Orleans, located along the Republican River in Harlan County, is a town whose existence was linked with two railroad lines. A post office established nearby in 1873 called Melrose, changed its name to Orleans in March 1878, either for a town by that name in Massachusetts or for one in France.
The Republican Valley Railroad Company organized in Nebraska in 1878 "in the interest of the CB&Q Railroad Company." It planned to extend a rail line from near Hastings southward to Red Cloud, then westward, eventually ending in Denver, taking them through the existing communities of Republican City, Alma, Orleans in Harlan County. Hearing Indian tales of the river's behavior following heavy rains, surveyors staked the route on the "second tier" of land north of the river, deciding it was unwise to risk their investment along the banks of the notorious Republican.

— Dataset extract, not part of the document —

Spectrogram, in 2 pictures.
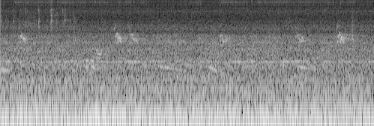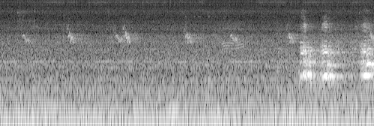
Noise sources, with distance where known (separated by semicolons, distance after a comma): background noise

Grading started at Naponee (Franklin County) in mid-November 1879 and was completed across Harlan and Furnas counties to Indianola (Red Willow County) by the end of February. Despite the amount of hand labor that was needed, and unavoidably poor living conditions for the works, construction proceeded with remarkable speed, ranged from a half mile to just over a mile per day -- weather permitting. Rail laying continued westward. Orleans was declared open to traffic on Leap Year Day, February 29, 1880, and enjoyed "terminal status" until the end of April when the line reached Arapahoe.
The town of Orleans had organized and was ready for business when the railroad arrived, having filing formal incorporation papers in August, 1879. Officially platted by D.N. Smith, well-known town locator with the Burlington & Missouri River Railroad, its businesses, schools, and enthusiastic citizens paved the way for rapid develope.
The railroad's presence was appreciated even more when needy settlers were given construction jobs by A.E.Touzalin, general manager on the B&MR, to help them through a period of drought experienced in 1881.
There was a dam and "flour and feed mill" just north of Orleans operated by Orson Kellogg Olmstead who also served as postmaster. His granddaughter Dorothy, who lived in Orleans in the early 1900s, remembers Orleans as having a "large open space" from their home diagonally across to the post office. The "town square," location of the library, would appear to be what was recalled.
A branch line from Orleans to St. Francis, Kansas, on what was called the O&K line, along the Beaver Valley, was proposed in 1887. Construction was let in February and by July, 1888, it was completed to St.Francis. B&MR's service on this 143-mile branch consisted of daily-except-Sunday passenger service and Monday-Saturday freight. During lean years, a mixed train and tri-weekly freight served the area.
Regularly-scheduled stock trains operated from the early 1900s through the 1940s for a substantial movement of livestock, and great quantities of milk and cream. Farmers brought their 10-gallon cans to the nearest depot or siding for shipment on either a passenger or mixed train. (Stops to load and unload cans every few miles, these slow-moving trains were referred to by travelers as "milk-runs.")
The "St.Francis Local" hauled an express-baggage car behind the engine for loading cream eastbound and returning empties westbound. All-steel army "kitchen boxcars" were converted for this use following World War II. Cans with "way bill form" attached, arrived at the large creamery at Orleans on a regular basis until the 1960s with as many as 1,000 cans of cream. The St.Francis branch was one of the most productive on the CB&Q in so far as carloadings were concerned, which in turn provided commerce and jobs for Orleans and other towns along the line.
Like many rural Nebraska towns, the peak population of nearly 1,000 was registered in the 1930s. The Orleans depot closed on August 10, 1979, when the Oxford-based mobile agency was implemented to handle the local traffic at that location. Its current village status is maintained by a population of over 500.
From material gleaned from The High Plains Route , by Richard C. Kistler, and James Reisdorff, South Platte Press; Perkey's Nebraska Place Names ; and "The League of Nebraska Municipalities" 1987.